If Mancini had gone and spent another £100 million it would have made everyone else sit up, but you can't play all of them. We saw with Tevez that the biggest challenge at a club like Manchester City is keeping world-class players happy when they're not playing. I would be telling my squad that the reason I've not bought loads of players is because I believe in their abilities to win the league again and maybe that's the view he's taken.
The Sinclair move is a particularly interesting one and it's not without precedent. He will be looking to avoid the same fate that befell the likes of Shaun Wright-Phillips at Chelsea and more recently Adam Johnson at City: talented young English players marginalised and their development stalled. You can't criticise Scott for choosing to leave Swansea - whatever job you do, if someone approached you and offered you the chance to go to a bigger company, work in a bigger office and get paid more - you wouldn't turn it down.You have to feel for Swansea though, look at what happens after one good season: the manager leaves, the best players leave - they're plundered for their best assets.
Players like Johnson and Wright-Phillips can argue that they weren't given a chance, a run in the side, but their managers may say that they didn't make themselves indispensable when they did play. I've always believed that it's up to the players to prove their worth; the role that Scott Sinclair and Jack Rodwell play at Manchester City is down to them. Even if they are not regular starters - and they would be in esteemed company with the likes of Edin Dzeko and Mario Balotelli often consigned to the bench - the onus is on them to show what they can do if an opportunity is afforded. The only guaranteed starters at City are Joe Hart, Vincent Kompany and Yaya Toure.
The concept of squad rotation is a bit of an alien one to players of my era, when we were signed we were expected to play 90 minutes in every match of the season. You either got dropped - although that only ever happened to me with England - or you played all the time. The squad of 22 now is packed with quality, whereas back then there were six or seven lads, mainly young players, who knew they wouldn't play unless there was a major injury crisis.
I don't think Mancini even knows what his best team is yet this season, and we've seen him tinker with the formation in the first couple of games, experimenting with a 3-5-2. As a manager, trying stuff out in pre-season and early season is normal - I remember playing three at the back when I was with Newcastle 20 years ago, and different set-ups work against different teams. Mancini is having to find alternative ways to play now because they're the champions and there's a lot of expectation, everyone wants to make it difficult for you. To become champions is very tough but to retain the title is even tougher because everyone is gunning for you.
City have conceded four goals in two games so far, six in three if you count the Community Shield, which isn't really good enough for them; I'm sure QPR will be buoyed by that. Mark will be giving some players their debuts on Saturday and that could work in his favour as opposition managers hate facing the unknown - you like to know who you're playing against, know the dangers and the weaknesses already.
However, it's difficult to see anything beyond a Manchester City win.
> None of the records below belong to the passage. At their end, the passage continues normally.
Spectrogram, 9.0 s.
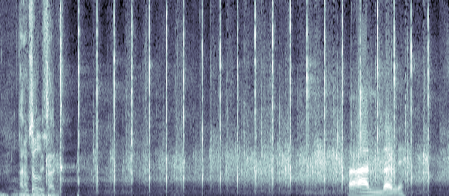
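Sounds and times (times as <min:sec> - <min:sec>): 
speech: 0:00.4 - 0:01.3, 0:07.0 - 0:08.2
small group clapping: 0:00.9 - 0:08.9.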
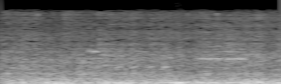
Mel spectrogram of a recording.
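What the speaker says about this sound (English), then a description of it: "Another Union Pacific coal train goes here." A Union Pacific coal train rolls past a railroad crossing on N Sylvania Ave, a loud, continuous low rumble with steady rolling noise close by.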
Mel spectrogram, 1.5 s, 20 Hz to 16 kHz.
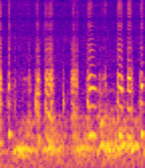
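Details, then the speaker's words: VAZ 2111 driving with quick high-pitched chirping squeaks from the rear after about 15,000 km driven by owner; handbrake cable rubbing and worn through, then fixed. "Трёт трос ручника, [ __ ] Идёт трос ручника, [ __ ] и ты едешь, и оно постоянно пищит."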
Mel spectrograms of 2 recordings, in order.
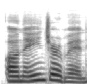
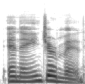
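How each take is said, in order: First: The first word sounds like 'on'. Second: The first word sounds like 'and'. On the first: "on도 되고" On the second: "and도 되고"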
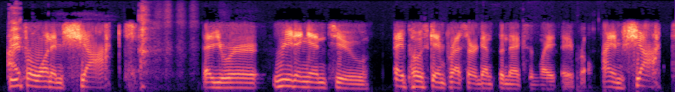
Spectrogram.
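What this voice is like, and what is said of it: Sarcastic mock-shocked delivery. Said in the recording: “it was sarcasm.”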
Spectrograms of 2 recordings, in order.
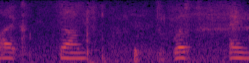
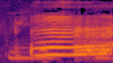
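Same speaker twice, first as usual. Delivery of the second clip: loud cry; 8 semitones higher, 19 dB louder than usual. Real, not acted. Child reading, sudden cry.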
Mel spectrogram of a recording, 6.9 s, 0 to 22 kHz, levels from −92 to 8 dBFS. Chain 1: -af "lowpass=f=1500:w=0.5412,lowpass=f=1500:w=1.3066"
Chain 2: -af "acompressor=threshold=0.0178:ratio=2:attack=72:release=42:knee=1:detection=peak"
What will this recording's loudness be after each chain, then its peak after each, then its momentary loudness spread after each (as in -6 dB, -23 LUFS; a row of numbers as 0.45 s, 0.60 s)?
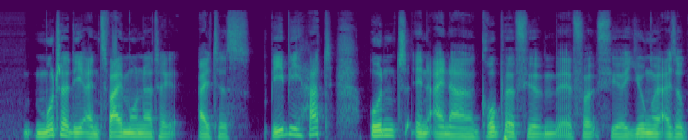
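-22.5 LUFS, -28.0 LUFS; -5.0 dBFS, -9.0 dBFS; 8 LU, 7 LU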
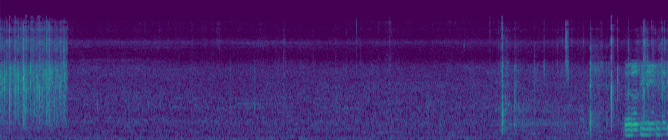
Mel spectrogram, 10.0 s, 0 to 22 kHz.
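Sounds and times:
racket hitting tennis ball: 7.5 - 8.0.

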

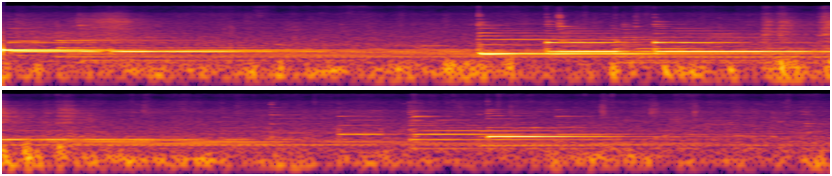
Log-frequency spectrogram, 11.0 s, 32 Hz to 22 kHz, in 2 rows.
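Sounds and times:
harp strings ringing: 0.0 - 10.6
road vehicle rumble: 0.0 - 11.0.

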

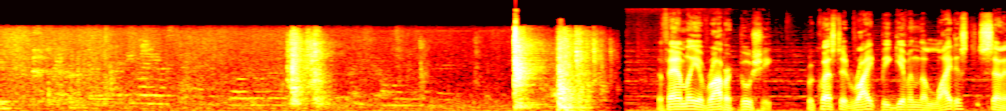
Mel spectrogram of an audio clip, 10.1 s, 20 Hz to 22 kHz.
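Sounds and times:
faint room noise: 0.0 - 7.3.

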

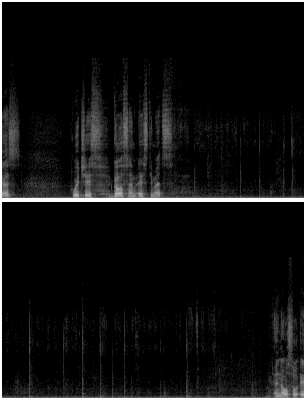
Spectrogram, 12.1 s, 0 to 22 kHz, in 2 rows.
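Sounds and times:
steady low hum: 0.0 - 12.0
chalk tapping and scraping: 3.2 - 11.2.

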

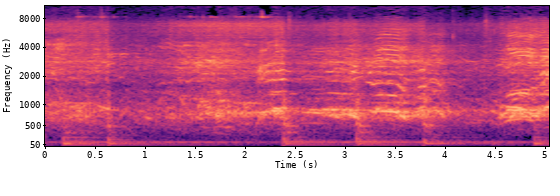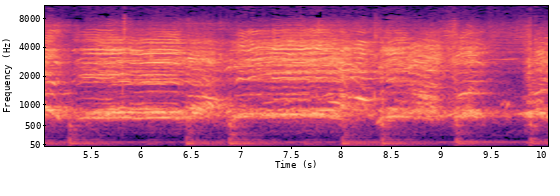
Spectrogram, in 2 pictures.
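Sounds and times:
crowd chanting and shouting: 0.0 - 10.0
taiko drum booms: 0.0 - 10.0.

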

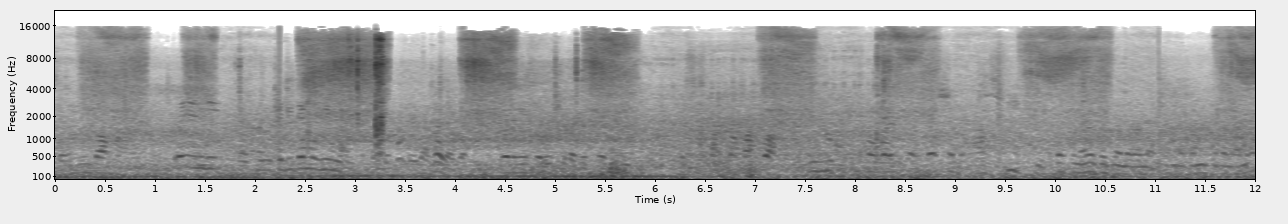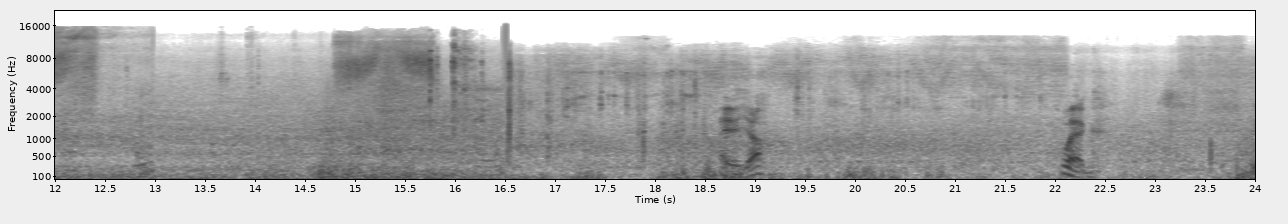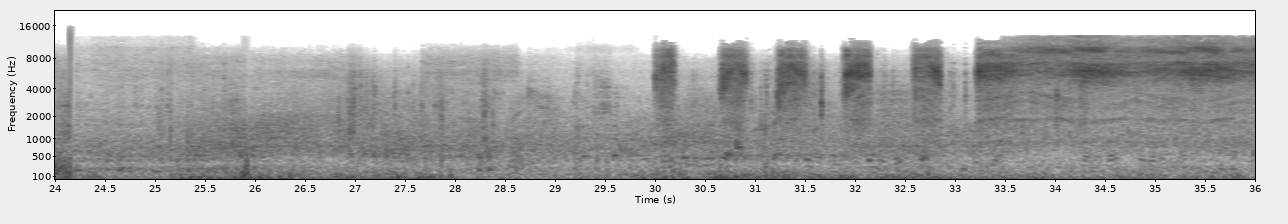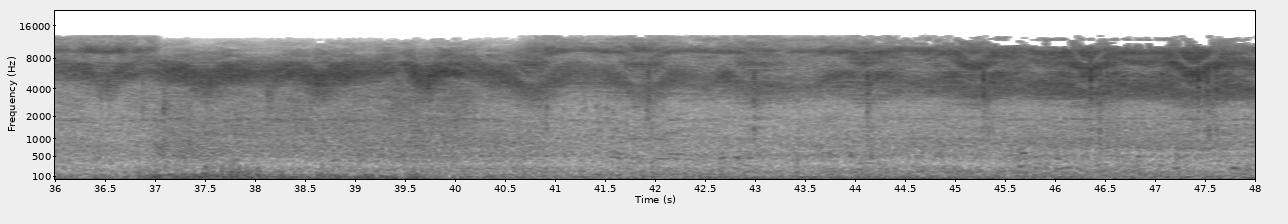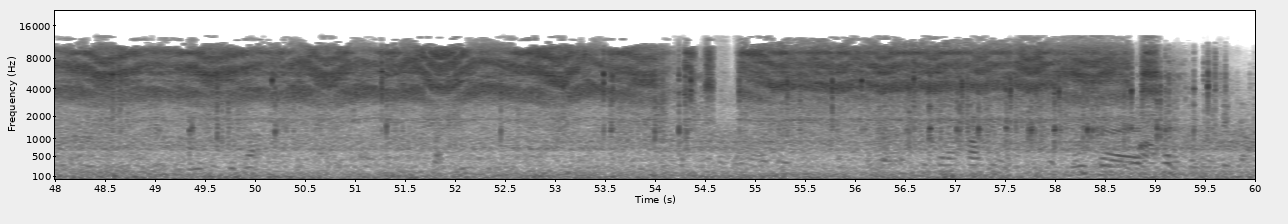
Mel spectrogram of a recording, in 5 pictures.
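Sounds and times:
spray paint can hissing: 0.0 - 11.0, 11.6 - 13.0, 14.8 - 16.3, 30.0 - 59.6
steady low rumble: 0.0 - 60.0.

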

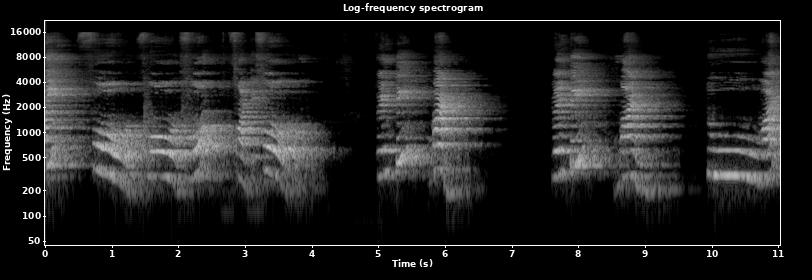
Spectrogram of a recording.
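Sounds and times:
person speaking drawn-out syllables: 5.0 - 6.2.

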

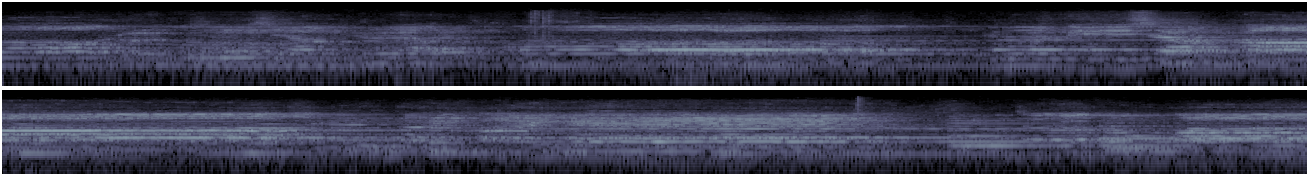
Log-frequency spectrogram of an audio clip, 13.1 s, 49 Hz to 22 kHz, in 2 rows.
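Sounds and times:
group singing in harmony: 0.0 - 13.0.

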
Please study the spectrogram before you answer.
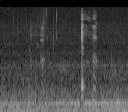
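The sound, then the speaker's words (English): A few small, quick throat-clearing coughs from someone with little bubbles in his throat, short sputtering bursts spaced close together, heard faintly over a steady low engine hum like the inside of a moving car. “Like he just gets a little bubbles in his throat, you True.”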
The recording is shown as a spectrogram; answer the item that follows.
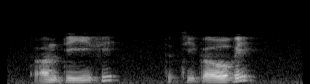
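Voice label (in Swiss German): "andivi", Alsatian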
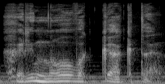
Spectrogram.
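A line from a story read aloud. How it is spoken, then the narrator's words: Hoarse wheeze. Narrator (Russian): прохрипел Бармаглот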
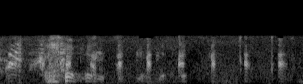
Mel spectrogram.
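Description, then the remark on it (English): A crackly, sizzling background noise like food frying in oil, with irregular pops and bursts over a muffled, low-quality line, and a voice briefly audible at the start. “Is somebody skin frying chicken or something? Somebody background real fucked up.”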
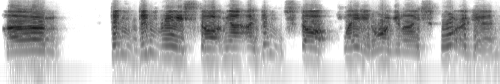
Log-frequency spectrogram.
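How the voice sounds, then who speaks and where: Bright, sharp-voiced Scottish man in his fifties. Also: sits high, lively intonation, moderate pace, highs cut off. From Scotland. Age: 50s. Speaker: podcast guest, amateur endurance athlete. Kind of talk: conversational life-story telling.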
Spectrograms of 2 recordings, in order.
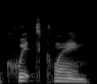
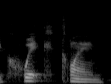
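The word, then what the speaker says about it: quitclaim: It's called the quit claim. A lot of people mispronounce this. They say quick claim.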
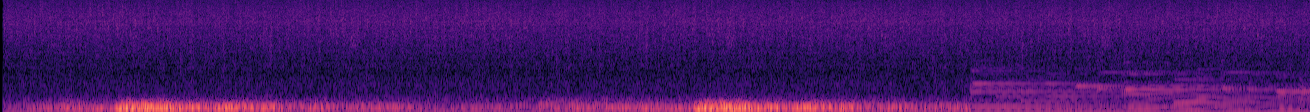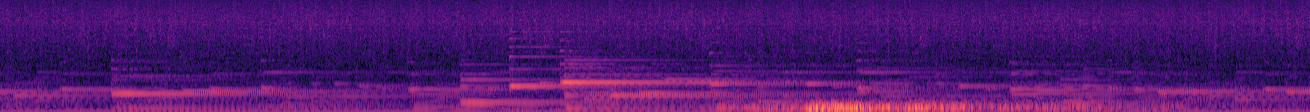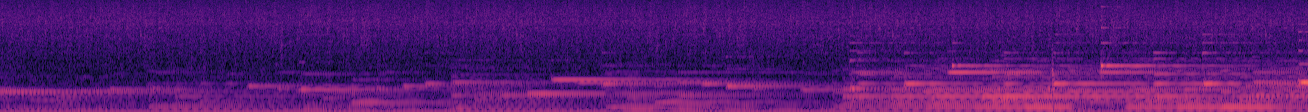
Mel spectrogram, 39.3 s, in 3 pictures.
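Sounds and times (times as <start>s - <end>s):
rain: 0.0s - 39.2s
thunder: 0.6s - 4.0s, 5.3s - 9.5s, 20.5s - 23.6s.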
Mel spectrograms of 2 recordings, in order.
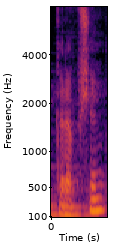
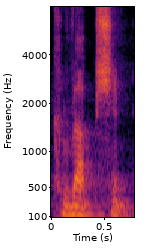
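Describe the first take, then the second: First: It is said with a local Pakistani accent. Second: It is said with a native English accent. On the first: "इसको local हम बोल रहे हैं" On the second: "इसको गोरे कैसे बोलेंगे?"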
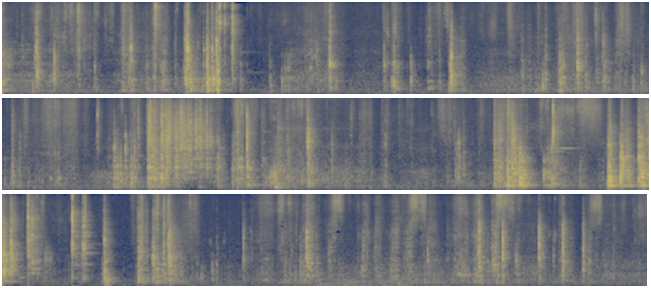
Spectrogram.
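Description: Plastic parts knock and rattle as hands handle them up close.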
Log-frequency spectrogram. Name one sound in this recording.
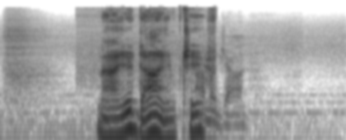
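A man speaks firmly.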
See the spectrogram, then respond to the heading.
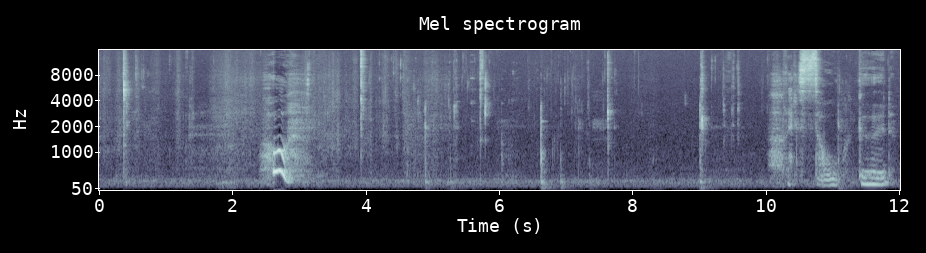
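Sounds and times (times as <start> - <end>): wet chewing of noodles: 3.7 - 8.3.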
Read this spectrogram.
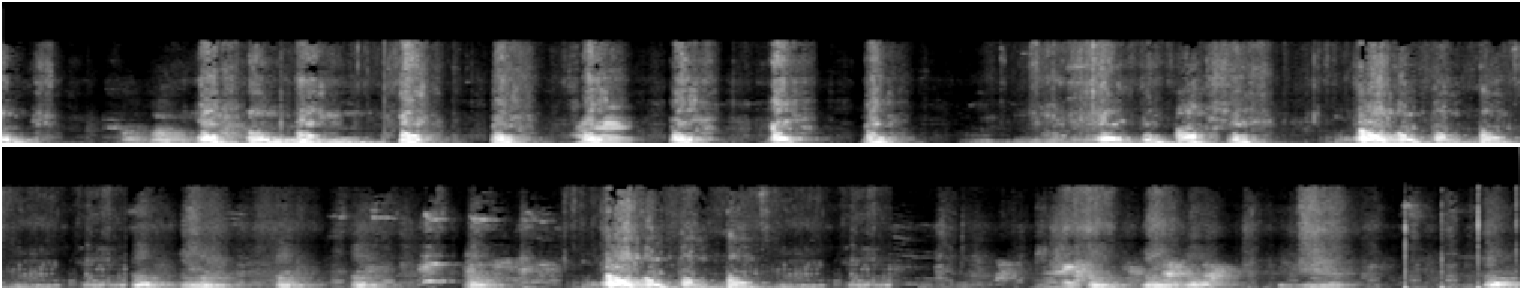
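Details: Powerful barking from Rottweilers kept as family guard dogs: a steady run of short separate barks early on, then denser rough volleys, with voices mixed in at times.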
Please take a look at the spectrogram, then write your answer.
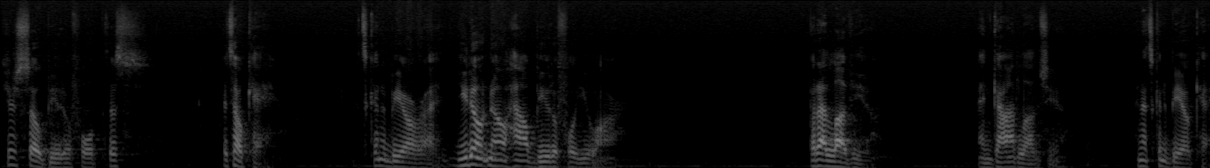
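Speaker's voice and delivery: put-on soft, low soothing to a crying child; tender comfort. Father soothing his crying little son, softly tender. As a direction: reassure him gently, softly.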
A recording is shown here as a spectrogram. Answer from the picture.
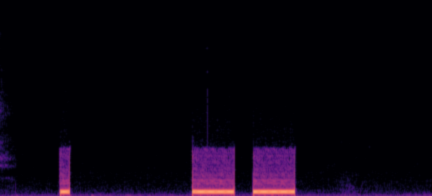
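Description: British telephone ringing tone heard down the line while a call rings out: a brief blip, then one double ring (two short rings close together), a steady buzzy tone.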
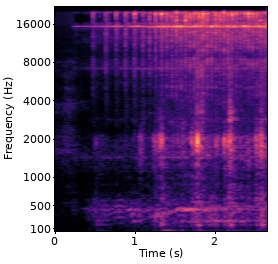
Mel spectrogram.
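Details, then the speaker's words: E-bike hub motor: it spins freely without noise, but under throttle a quick, light, regular ticking knock builds inside the hub. The cause is unknown until disassembly. "и пошёл у нас такой вот стук. Сейчас я буду молчать, а вы послушайте."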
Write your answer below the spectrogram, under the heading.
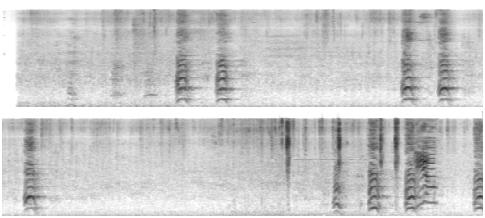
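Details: Labrador Retriever named Leo on a visit to a dog park, outdoors: scattered sharp harmonic barks, single and paired, with a quick burst of several barks near the end over a steady low background hum.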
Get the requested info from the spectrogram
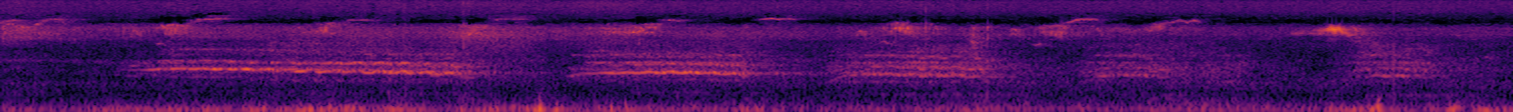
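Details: Friesian horse from a herd of many Friesian horses, whinnying: a run of drawn-out, harmonic neighs, each gently falling in pitch and lasting about a second, repeated several times over a steady low rumbling background.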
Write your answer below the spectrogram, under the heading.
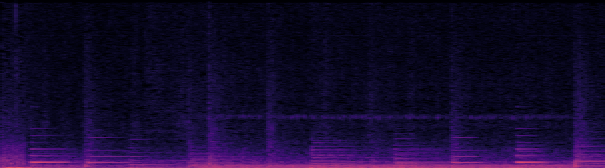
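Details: Gentle piano and keyboard music plays throughout in a steady rhythm, with no animal voice audible.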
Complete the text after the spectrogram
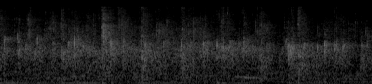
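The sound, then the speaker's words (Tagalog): A church audience applauds in praise of the Lord during a service, producing a faint, steady wash of clapping that continues evenly throughout. “Palakpakan po natin si Lord.”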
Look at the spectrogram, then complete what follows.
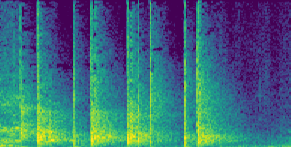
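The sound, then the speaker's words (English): Several sharp hand claps ring out in an irregular burst, fairly loud, with a few quick doubled claps and short reverberant tails between them. “I'm talking about we at the end clapping.”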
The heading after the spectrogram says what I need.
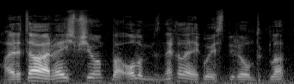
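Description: A young man hosting a gaming channel, casually commenting on play, joking and swearing excitedly at the game. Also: medium pitch, racing, husky.

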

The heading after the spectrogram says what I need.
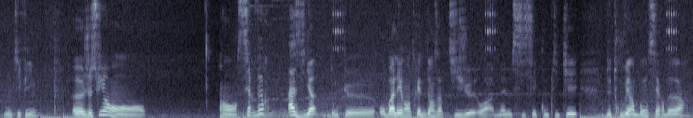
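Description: Lively young gamer with faint hiss. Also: male voice, fairly high pitch, unhurried. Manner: chatty, restarts a lot, excitable bursts. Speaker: gaming YouTuber. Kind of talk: casual let's-play commentary.

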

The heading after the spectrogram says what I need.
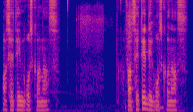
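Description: A man's voice: medium pitch, flat delivery, normal speed, background noise. A man in character as a naive, childlike gang member, stammering often in casual roleplay chat over a headset.

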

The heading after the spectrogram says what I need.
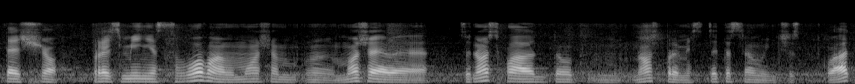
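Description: A man coaching a single student through a grammar lesson, pausing often and drawing out each example word as he reads it aloud. His voice sits at an ordinary middle pitch. The recording sounds dull and lo-fi, with a steady hiss of noise behind him. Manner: hesitant, with many fillers, reads examples slowly. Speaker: tutor. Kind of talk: casual one-on-one grammar lesson. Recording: dull lo-fi screen recording with clear background noise.

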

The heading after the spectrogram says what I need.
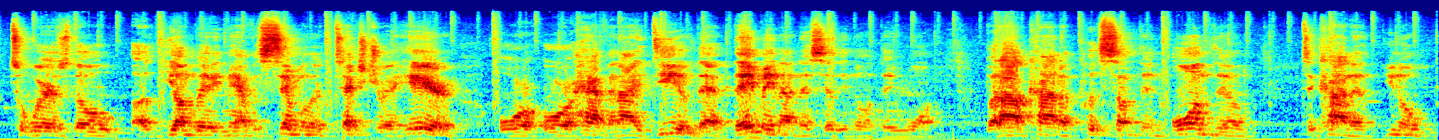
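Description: A man in his thirties from Akron, Ohio, a barber answering interview questions in a calm, earnest way, often repeating words as he searches for them. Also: fairly low pitch. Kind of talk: casual interview. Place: small room indoors. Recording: roomy, distant mic, faint music.

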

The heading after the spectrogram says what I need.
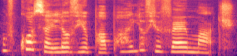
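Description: A woman's voice: high voice, normal speed, a little mellow, lightly acted. A woman with a Nigerian accent playing a giggly girlfriend who sweet-talks her boyfriend for money in a comedy skit. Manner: wheedling, giggly.

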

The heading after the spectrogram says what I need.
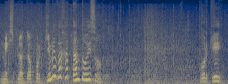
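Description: A young Mexican man with a Mexican Spanish accent commenting on his own gameplay, excitable and quick to yelp and curse. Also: high-pitched, slight background noise. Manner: excitable, yelps and curses at the game. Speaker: gamer. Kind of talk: let's play commentary.

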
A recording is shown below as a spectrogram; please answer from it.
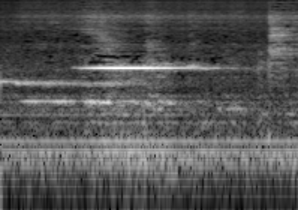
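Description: A high, steady whistle-like tone, held for about a second and fading away, after a fainter lower tone at the start.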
They've been pretty much unbeatable at Eastlands and, as they proved so famously there against QPR on the final day of last season, they can battle their way back into games even when behind in the last minute. You have to give credit to Mancini for that.
Kevin Keegan is ESPN's Lead Football Analyst